> Exercise goal:
Beginning with the line that contains "What was said in" and ending with the last line of the records, write out each line exactly and omit the pictures.

.....

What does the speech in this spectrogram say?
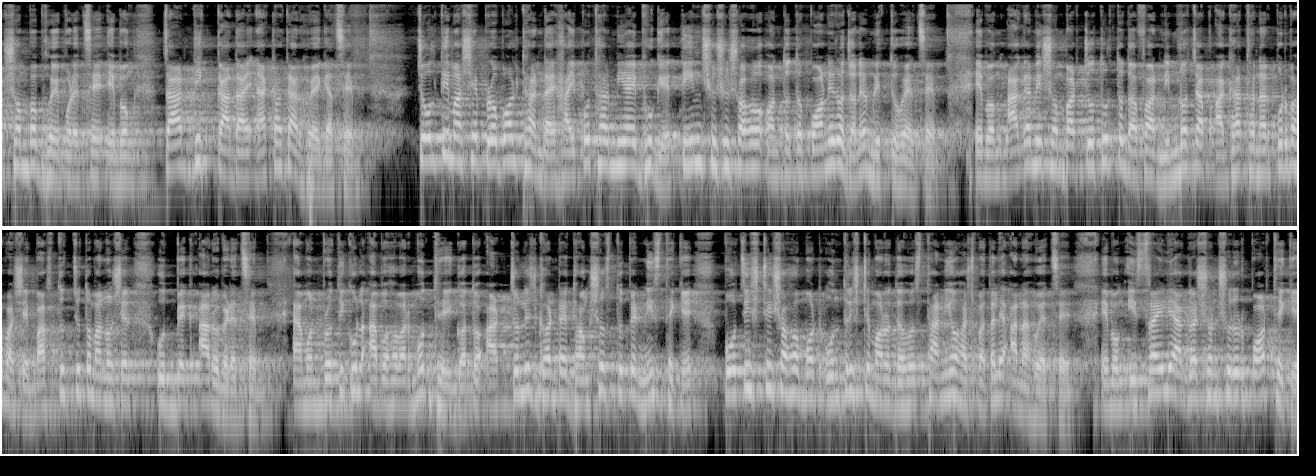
অসম্ভব হয়ে পড়েছে এবং চারদিক কাদায় একাকার হয়ে গেছে। চলতি মাসে প্রবল ঠান্ডায় হাইপোথার্মিয়ায় ভুগে তিন শিশুসহ অন্তত পনেরো জনের মৃত্যু হয়েছে এবং আগামী সোমবার চতুর্থ দফার নিম্নচাপ আঘাত হানার পূর্বাভাসে বাস্তুচ্যুত মানুষের উদ্বেগ আরও বেড়েছে। এমন প্রতিকূল আবহাওয়ার মধ্যেই গত আটচল্লিশ ঘন্টায় ধ্বংসস্তূপের নিচ থেকে পঁচিশটি সহ মোট উনত্রিশটি মরদেহ স্থানীয় হাসপাতালে আনা হয়েছে এবং ইসরায়েলি আগ্রাসন শুরুর পর থেকে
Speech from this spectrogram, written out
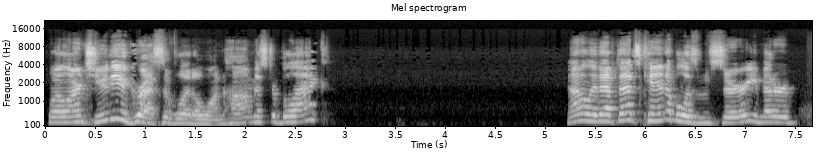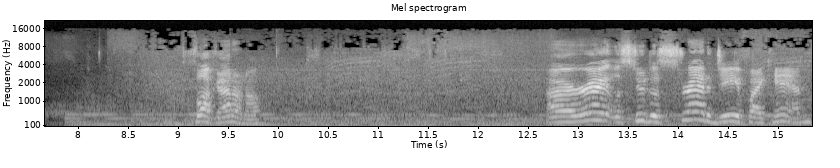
Well, aren't you the aggressive little one, huh, Mr. Black? Not only that, that's cannibalism, sir. You better... Fuck, I don't know. Alright, let's do the strategy if I can.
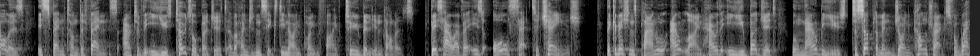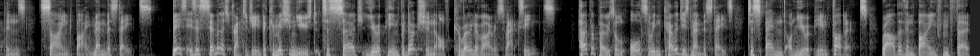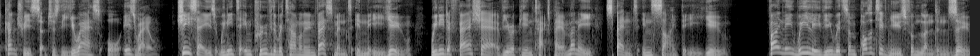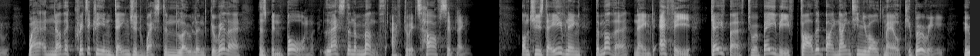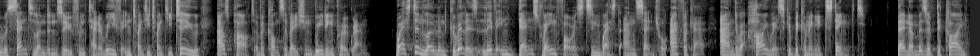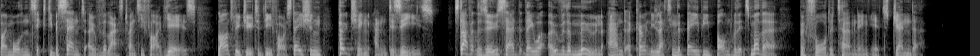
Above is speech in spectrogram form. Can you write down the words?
is spent on defence out of the EU's total budget of $169.52 billion. This, however, is all set to change. The Commission's plan will outline how the EU budget will now be used to supplement joint contracts for weapons signed by member states. This is a similar strategy the Commission used to surge European production of coronavirus vaccines. Her proposal also encourages member states to spend on European products, rather than buying from third countries such as the US or Israel. She says we need to improve the return on investment in the EU. We need a fair share of European taxpayer money spent inside the EU. Finally, we leave you with some positive news from London Zoo, where another critically endangered western lowland gorilla has been born, less than a month after its half sibling. On Tuesday evening, the mother, named Effie, gave birth to a baby fathered by 19 year old male Kiburi, who was sent to London Zoo from Tenerife in 2022 as part of a conservation breeding programme. Western lowland gorillas live in dense rainforests in West and Central Africa and are at high risk of becoming extinct. Their numbers have declined by more than 60% over the last 25 years, largely due to deforestation, poaching, and disease. Staff at the zoo said that they were over the moon and are currently letting the baby bond with its mother before determining its gender.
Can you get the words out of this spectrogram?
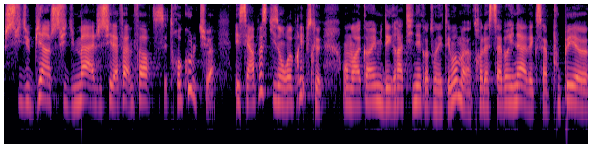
je suis du bien, je suis du mal, je suis la femme forte, c'est trop cool, tu vois. Et c'est un peu ce qu'ils ont repris, parce que on en a quand même eu des gratinés quand on était môme, entre la Sabrina avec sa poupée, euh,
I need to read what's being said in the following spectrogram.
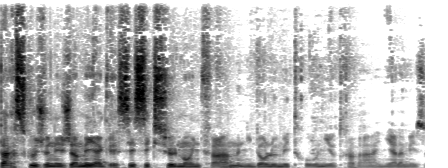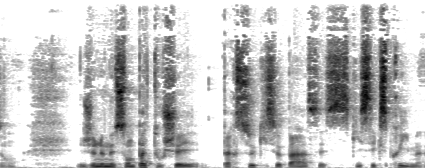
parce que je n'ai jamais agressé sexuellement une femme, ni dans le métro, ni au travail, ni à la maison, je ne me sens pas touché par ce qui se passe et ce qui s'exprime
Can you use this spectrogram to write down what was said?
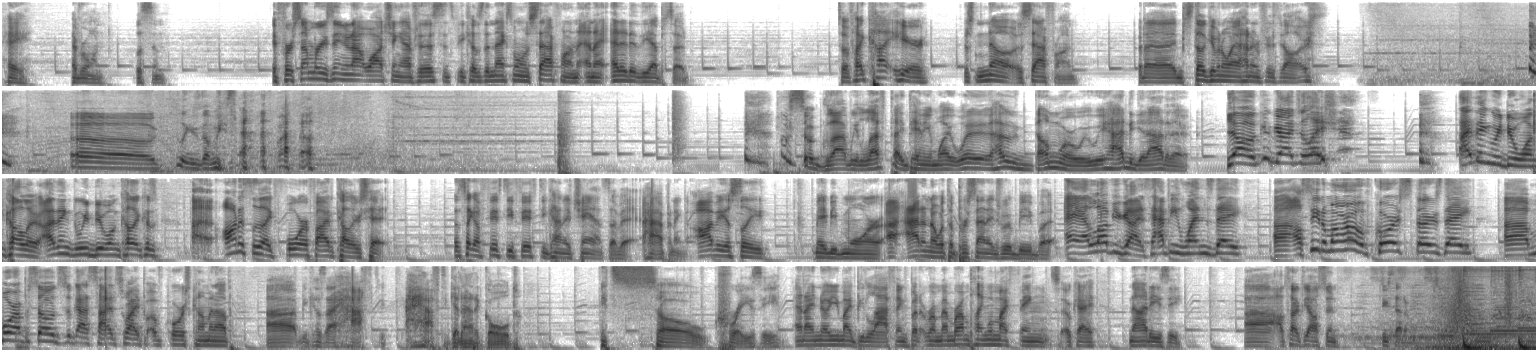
Hey, everyone, listen. If for some reason you're not watching after this, it's because the next one was Saffron and I edited the episode. So if I cut here, just know it was Saffron. But I'm still giving away $150. Oh, please don't be Saffron. I'm so glad we left Titanium White. What, how dumb were we? We had to get out of there. Yo, congratulations. I think we do one color. I think we do one color because uh, honestly, like four or five colors hit. That's like a 50 50 kind of chance of it happening. Obviously, maybe more. I, I, don't know what the percentage would be, but hey, I love you guys. Happy Wednesday. Uh, I'll see you tomorrow, of course, Thursday. Uh, more episodes. We've got Sideswipe, of course, coming up uh, because I have to. I have to get out of gold. It's so crazy, and I know you might be laughing, but remember, I'm playing with my things. Okay, not easy. Uh, I'll talk to y'all soon. Peace out.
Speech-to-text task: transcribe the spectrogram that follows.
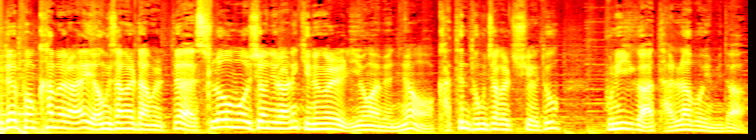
휴대폰 카메라에 영상을 담을 때 슬로우 모션이라는 기능을 이용하면요. 같은 동작을 취해도 분위기가 달라 보입니다.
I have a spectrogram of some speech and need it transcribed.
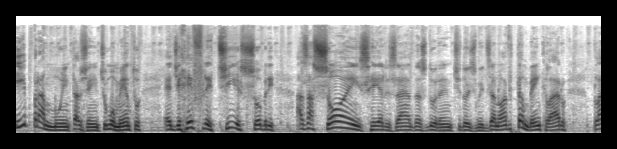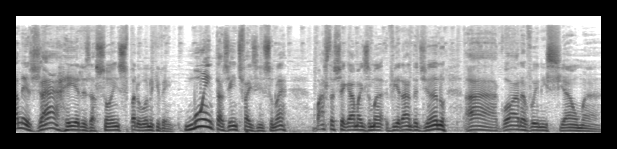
e para muita gente o momento é de refletir sobre as ações realizadas durante 2019. Também, claro, planejar realizações para o ano que vem. Muita gente faz isso, não é? Basta chegar mais uma virada de ano. Ah, agora vou iniciar uma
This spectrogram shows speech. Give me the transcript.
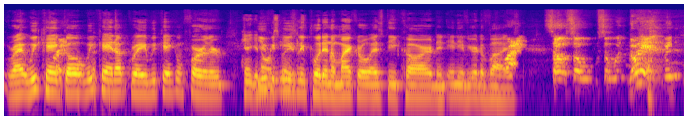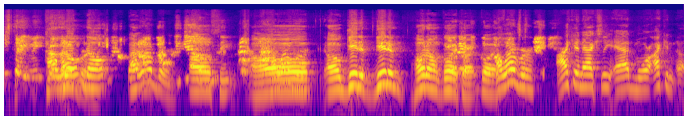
Right, we can't right. go. We can't upgrade. We can't go further. Can't you can space. easily put in a micro SD card in any of your device. Right so, so, so, go ahead. Make your statement. However, no, however, oh, see, oh, oh, get him, get him. Hold on, go ahead, Go ahead. However, I can actually add more. I can. Uh,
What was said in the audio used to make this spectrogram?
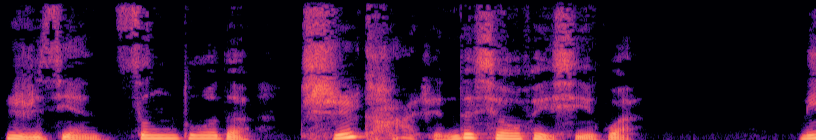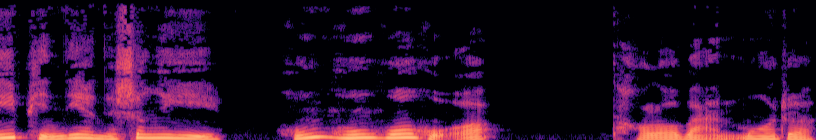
日渐增多的。持卡人的消费习惯，礼品店的生意红红火火。陶老板摸着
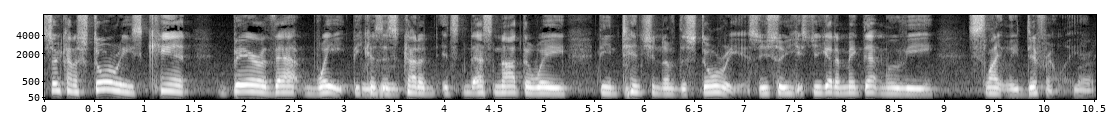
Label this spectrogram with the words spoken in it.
certain kind of stories can't bear that weight because it's Mm-hmm. kind of it's that's not the way the intention of the story is. So you, so you, you got to make that movie slightly differently. Right.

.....

> Answer to the exercise:
What was said in the audio used to make this spectrogram?
日渐增多的。持卡人的消费习惯，礼品店的生意红红火火。陶老板摸着
Label this spectrogram with the words spoken in it.
certain kind of stories can't bear that weight because it's Mm-hmm. kind of it's that's not the way the intention of the story is. So you, so you, you got to make that movie slightly differently. Right.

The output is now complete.